## DATA UNDER STUDY
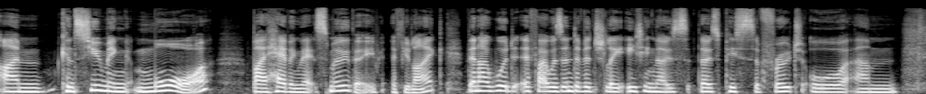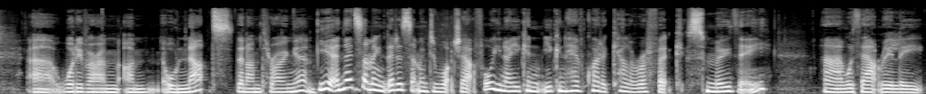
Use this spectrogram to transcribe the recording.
I'm consuming more by having that smoothie, if you like, than I would if I was individually eating those those pieces of fruit or. Um, uh, whatever I'm, I'm, or nuts that I'm throwing in. Yeah, and that's something that is something to watch out for. You know, you can you can have quite a calorific smoothie uh, without really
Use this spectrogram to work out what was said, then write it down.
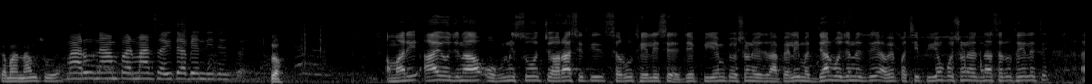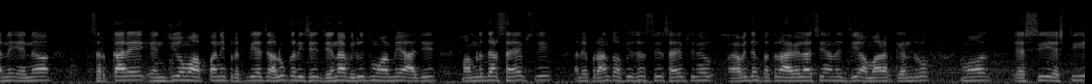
તમારું નામ શું છે? મારું નામ પરમાર સવિતાબેન દિનેશભાઈ. અમારી આ યોજના ઓગણીસો ચોરાસીથી શરૂ થયેલી છે. જે પીએમ પોષણ યોજના પહેલી મધ્યાહન ભોજન હતી હવે પછી પીએમ પોષણ યોજના શરૂ થયેલી છે અને એના સરકારે એનજીઓમાં આપવાની પ્રક્રિયા ચાલુ કરી છે. જેના વિરુદ્ધમાં અમે આજે મામલતદાર સાહેબશ્રી અને પ્રાંત ઓફિસર શ્રી સાહેબશ્રીને આવેદનપત્ર આવેલા છે અને જે અમારા કેન્દ્રોમાં એસસી એસટી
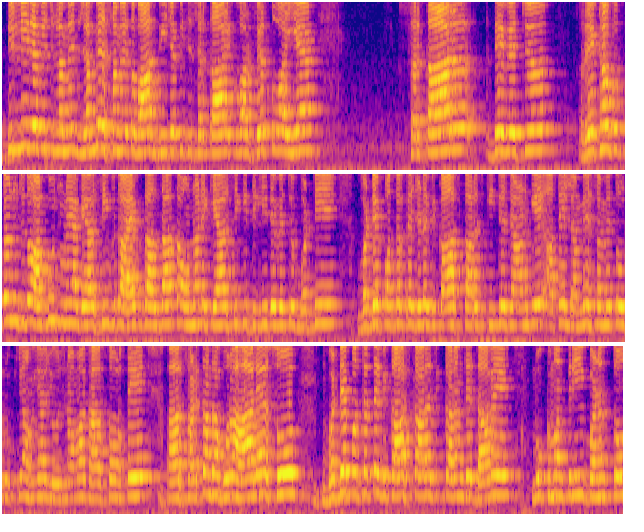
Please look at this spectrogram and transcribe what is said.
ਦਿੱਲੀ ਦੇ ਵਿੱਚ ਲੰਮੇ ਲੰਮੇ ਸਮੇਂ ਤੋਂ ਬਾਅਦ ਬੀਜੇਪੀ ਦੀ ਸਰਕਾਰ ਇੱਕ ਵਾਰ ਫਿਰ ਤੋਂ ਆਈ ਹੈ। ਸਰਕਾਰ ਦੇ ਵਿੱਚ ਰੇਖਾ ਗੁਪਤਾ ਨੂੰ ਜਦੋਂ ਆਗੂ ਚੁਣਿਆ ਗਿਆ ਸੀ ਵਿਧਾਇਕ ਦਲ ਦਾ, ਤਾਂ ਉਹਨਾਂ ਨੇ ਕਿਹਾ ਸੀ ਕਿ ਦਿੱਲੀ ਦੇ ਵਿੱਚ ਵੱਡੇ ਵੱਡੇ ਪੱਧਰ ਤੇ ਜਿਹੜੇ ਵਿਕਾਸ ਕਾਰਜ ਕੀਤੇ ਜਾਣਗੇ ਅਤੇ ਲੰਮੇ ਸਮੇਂ ਤੋਂ ਰੁਕੀਆਂ ਹੋਈਆਂ ਯੋਜਨਾਵਾਂ, ਖਾਸ ਤੌਰ ਤੇ ਸੜਕਾਂ ਦਾ ਬੁਰਾ ਹਾਲ ਹੈ। ਸੋ ਵੱਡੇ ਪੱਧਰ ਤੇ ਵਿਕਾਸ ਕਾਰਜ ਕਰਨ ਦੇ ਦਾਅਵੇ ਮੁੱਖ ਮੰਤਰੀ ਬਣਨ ਤੋਂ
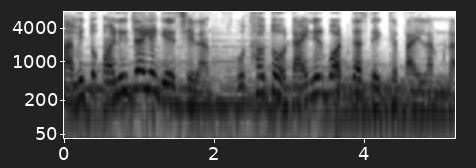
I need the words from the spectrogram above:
আমি তো অনেক জায়গায় গিয়েছিলাম। কোথাও তো ডাইনের বট গাছ দেখতে পাইলাম না।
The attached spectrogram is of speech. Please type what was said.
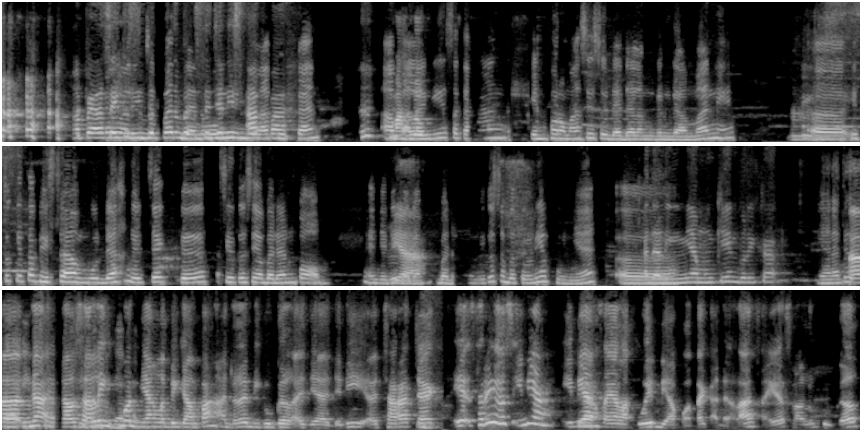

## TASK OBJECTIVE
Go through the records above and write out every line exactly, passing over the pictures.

## YOUR SOLUTION
Use this spectrogram to transcribe the recording.
I'm consuming more by having that smoothie, if you like, than I would if I was individually eating those those pieces of fruit or. Um, uh, whatever I'm, I'm, or nuts that I'm throwing in. Yeah, and that's something that is something to watch out for. You know, you can you can have quite a calorific smoothie uh, without really
Use this spectrogram to work out what was said, then write it down.
તમારું નામ શું છે? મારું નામ પરમાર સવિતાબેન દિનેશભાઈ. અમારી આ યોજના ઓગણીસો ચોરાસીથી શરૂ થયેલી છે. જે પીએમ પોષણ યોજના પહેલી મધ્યાહન ભોજન હતી હવે પછી પીએમ પોષણ યોજના શરૂ થયેલી છે અને એના સરકારે એનજીઓમાં આપવાની પ્રક્રિયા ચાલુ કરી છે. જેના વિરુદ્ધમાં અમે આજે મામલતદાર સાહેબશ્રી અને પ્રાંત ઓફિસર શ્રી સાહેબશ્રીને આવેદનપત્ર આવેલા છે અને જે અમારા કેન્દ્રોમાં એસસી એસટી
Please look at this spectrogram and transcribe what is said.
ਦਿੱਲੀ ਦੇ ਵਿੱਚ ਲੰਮੇ ਲੰਮੇ ਸਮੇਂ ਤੋਂ ਬਾਅਦ ਬੀਜੇਪੀ ਦੀ ਸਰਕਾਰ ਇੱਕ ਵਾਰ ਫਿਰ ਤੋਂ ਆਈ ਹੈ। ਸਰਕਾਰ ਦੇ ਵਿੱਚ ਰੇਖਾ ਗੁਪਤਾ ਨੂੰ ਜਦੋਂ ਆਗੂ ਚੁਣਿਆ ਗਿਆ ਸੀ ਵਿਧਾਇਕ ਦਲ ਦਾ, ਤਾਂ ਉਹਨਾਂ ਨੇ ਕਿਹਾ ਸੀ ਕਿ ਦਿੱਲੀ ਦੇ ਵਿੱਚ ਵੱਡੇ ਵੱਡੇ ਪੱਧਰ ਤੇ ਜਿਹੜੇ ਵਿਕਾਸ ਕਾਰਜ ਕੀਤੇ ਜਾਣਗੇ ਅਤੇ ਲੰਮੇ ਸਮੇਂ ਤੋਂ ਰੁਕੀਆਂ ਹੋਈਆਂ ਯੋਜਨਾਵਾਂ, ਖਾਸ ਤੌਰ ਤੇ ਸੜਕਾਂ ਦਾ ਬੁਰਾ ਹਾਲ ਹੈ। ਸੋ ਵੱਡੇ ਪੱਧਰ ਤੇ ਵਿਕਾਸ ਕਾਰਜ ਕਰਨ ਦੇ ਦਾਅਵੇ ਮੁੱਖ ਮੰਤਰੀ ਬਣਨ ਤੋਂ
I need the words from the spectrogram above:
আমি তো অনেক জায়গায় গিয়েছিলাম। কোথাও তো ডাইনের বট গাছ দেখতে পাইলাম না।
The attached spectrogram is of speech. Please type what was said.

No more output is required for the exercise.